## [Aim of the exercise]
Write out the entire listing below exactly as it appears, minus any pictures.

## [Exercise input]
Start of Block
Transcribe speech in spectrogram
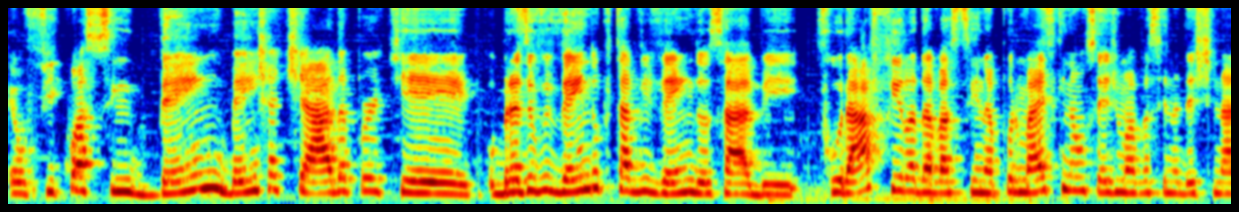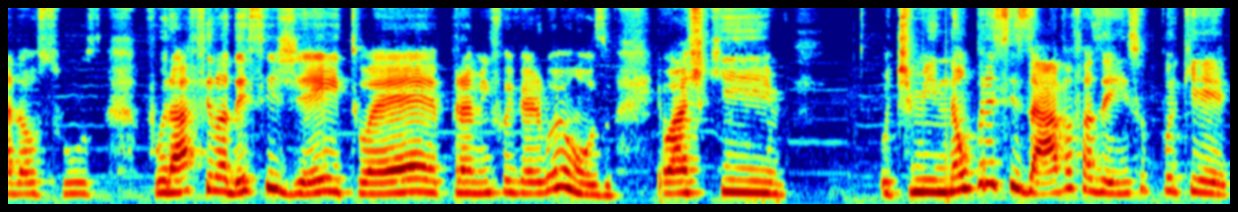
eu fico assim bem, bem chateada porque o Brasil vivendo o que está vivendo, sabe? Furar a fila da vacina, por mais que não seja uma vacina destinada ao SUS, furar a fila desse jeito é, para mim foi vergonhoso. Eu acho que o time não precisava fazer isso porque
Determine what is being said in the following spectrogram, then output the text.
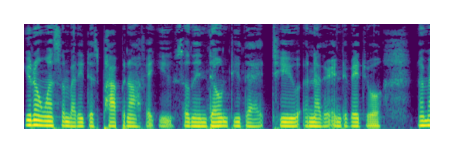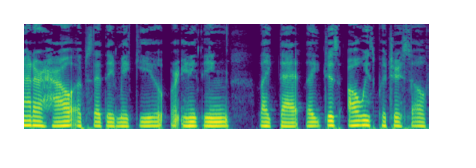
You don't want somebody just popping off at you. So then don't do that to another individual, no matter how upset they make you or anything like that. Like just always put yourself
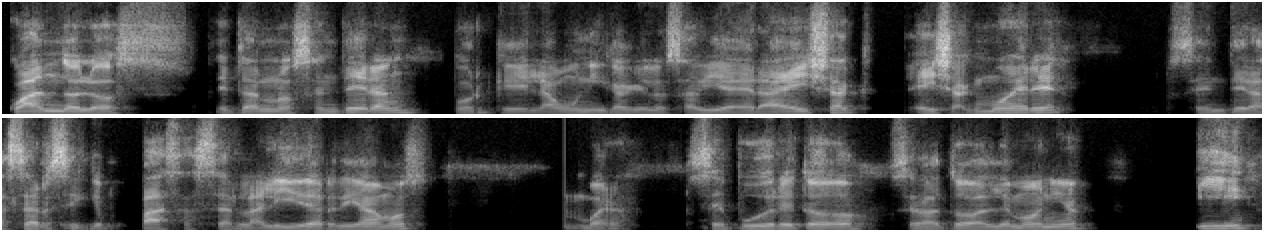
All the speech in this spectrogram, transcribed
Cuando los Eternos se enteran, porque la única que lo sabía era Ajax, Ajax muere, se entera Cersei, que pasa a ser la líder, digamos. Bueno, se pudre todo, se va todo al demonio. Y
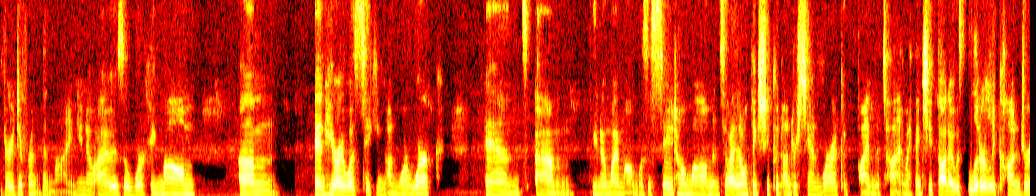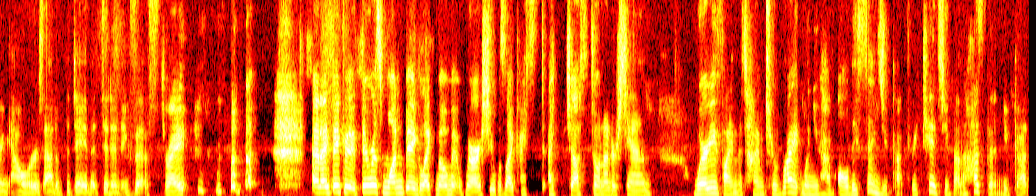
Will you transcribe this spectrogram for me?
very different than mine. You know, I was a working mom, um, and here I was taking on more work, and um, you know, my mom was a stay-at-home mom, and so I don't think she could understand where I could find the time. I think she thought I was literally conjuring hours out of the day that didn't exist, right? and I think that there was one big like moment where she was like, I, I just don't understand where you find the time to write when you have all these things. You've got three kids you've got a husband you've got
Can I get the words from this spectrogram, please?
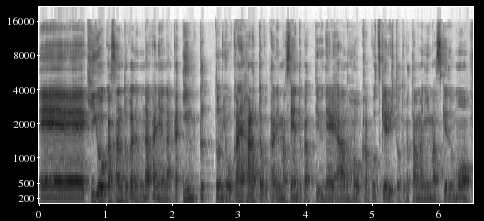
えー、起業家さんとかでも中にはなんかインプットにお金払ったことありませんとかっていうね、あの、格好つける人とかたまにいますけども、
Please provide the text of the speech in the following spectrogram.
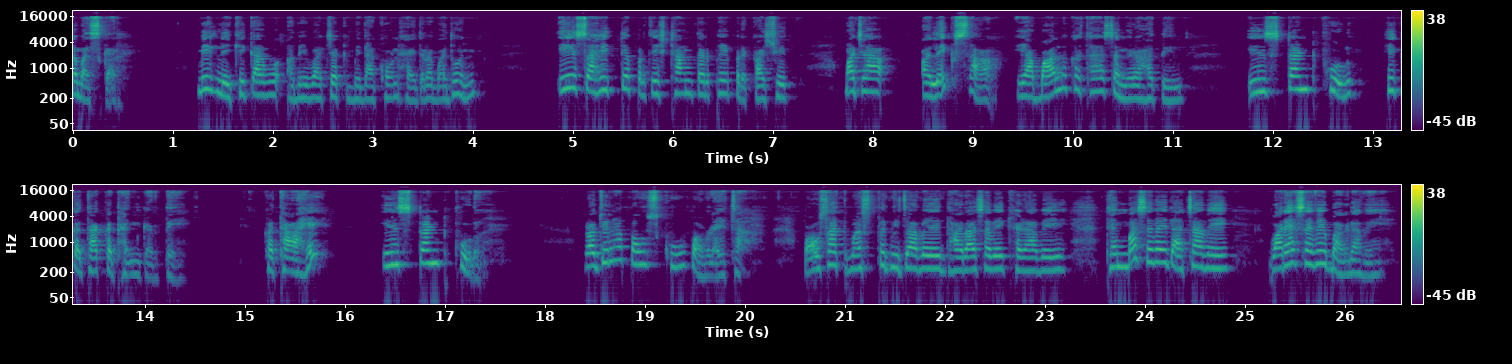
नमस्कार. मी लेखिका व अभिवाचक मीनाखोंड हैदराबादहून. ई साहित्य प्रतिष्ठानतर्फे प्रकाशित माझ्या अलेक्सा या बालकथा संग्रहातील इन्स्टंट फूड ही कथा कथन करते. कथा आहे इन्स्टंट फूड. राजूला पाऊस खूप आवडायचा. पावसात मस्त भिजावे धारासवे खेळावे थेंबासवे नाचावे वाऱ्यासवे बागडावे.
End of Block
## [Response area]
Transcribe speech in spectrogram
eu fico assim bem, bem chateada porque o Brasil vivendo o que está vivendo, sabe? Furar a fila da vacina, por mais que não seja uma vacina destinada ao SUS, furar a fila desse jeito é, para mim foi vergonhoso. Eu acho que o time não precisava fazer isso porque
Determine what is being said in the following spectrogram, then output the text.
You don't want somebody just popping off at you. So then don't do that to another individual, no matter how upset they make you or anything like that. Like just always put yourself
All the speech in this spectrogram, transcribed
Cuando los Eternos se enteran, porque la única que lo sabía era Ajax, Ajax muere, se entera Cersei, que pasa a ser la líder, digamos. Bueno, se pudre todo, se va todo al demonio. Y
Will you transcribe this spectrogram for me?
very different than mine. You know, I was a working mom, um, and here I was taking on more work, and um, you know, my mom was a stay-at-home mom, and so I don't think she could understand where I could find the time. I think she thought I was literally conjuring hours out of the day that didn't exist, right? and I think that there was one big like moment where she was like, I, I just don't understand where you find the time to write when you have all these things. You've got three kids you've got a husband you've got
Can I get the words from this spectrogram, please?
えー、起業家さんとかでも中にはなんかインプットにお金払ったことありませんとかっていうね、あの、格好つける人とかたまにいますけども、
Please provide the text of the speech in the following spectrogram.
नमस्कार. मी लेखिका व अभिवाचक मीनाखोंड हैदराबादहून. ई साहित्य प्रतिष्ठानतर्फे प्रकाशित माझ्या अलेक्सा या बालकथा संग्रहातील इन्स्टंट फूड ही कथा कथन करते. कथा आहे इन्स्टंट फूड. राजूला पाऊस खूप आवडायचा. पावसात मस्त भिजावे धारासवे खेळावे थेंबासवे नाचावे वाऱ्यासवे बागडावे.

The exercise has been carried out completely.